  • Although some bacteria make phosphate available by mineralisation, the contribution of this is small. Many bacteria convert plant-available phosphate into organic forms that are not available to plants.
  • Adsorption: Inorganic phosphorus can be chemically bound (adsorbed) to soil particles, making it unavailable to plants. Desorption is the release of adsorbed phosphorus from its bound state into soil solution.
  • pH: Inorganic phosphorus needs to be soluble to be taken up by plants. This depends on the acidity (pH) of the soil. If soils are less than pH 4 or greater than pH 8, the phosphorus is less available to plants.

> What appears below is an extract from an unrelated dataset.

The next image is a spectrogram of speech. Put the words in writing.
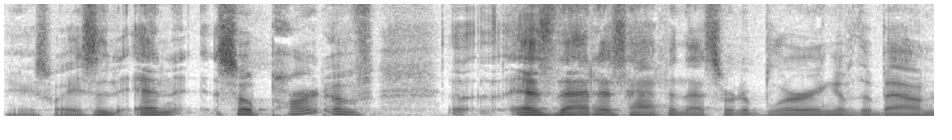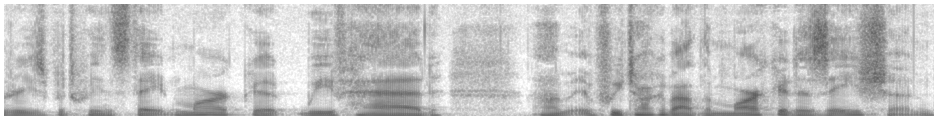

Many plants need more phosphorus than is available in the soil to grow optimally. In agricultural systems, crops are usually harvested and removed – leaving no decaying vegetation to replace phosphorus. Therefore, farmers add the phosphorus fertilisers or effluent to replace the phosphorus taken up by plants[2].

As phosphorous is limited in natural systems, excess amount of the it can be harmful, as it can speed up primary production, leading to excessive weed growth and eutrophication of water in wetlands. Phosphorous can concentrate in wetlands as it adsorbs to the soil and sediments and can only be removed by plant growth and resuspension. Many wetland soils become “saturated” with phosphorous and the addition of more phosphorous to these soils results in the phosphorous moving through the system.


  1. ^ K C Ruttenberg, 'Phosphorus Cycle', Science Direct. [online] Available at:
  2. ^ a b c d 'The phosphorus cycle'. [online] Available at: [Accessed 14 September 2023].

Last updated: 23 October 2023

This page should be cited as:

Department of Environment, Science and Innovation, Queensland (2023) Phosphorous (water), WetlandInfo website, accessed 18 March 2024. Available at:

Queensland Government
WetlandInfo   —   Department of Environment, Science and Innovation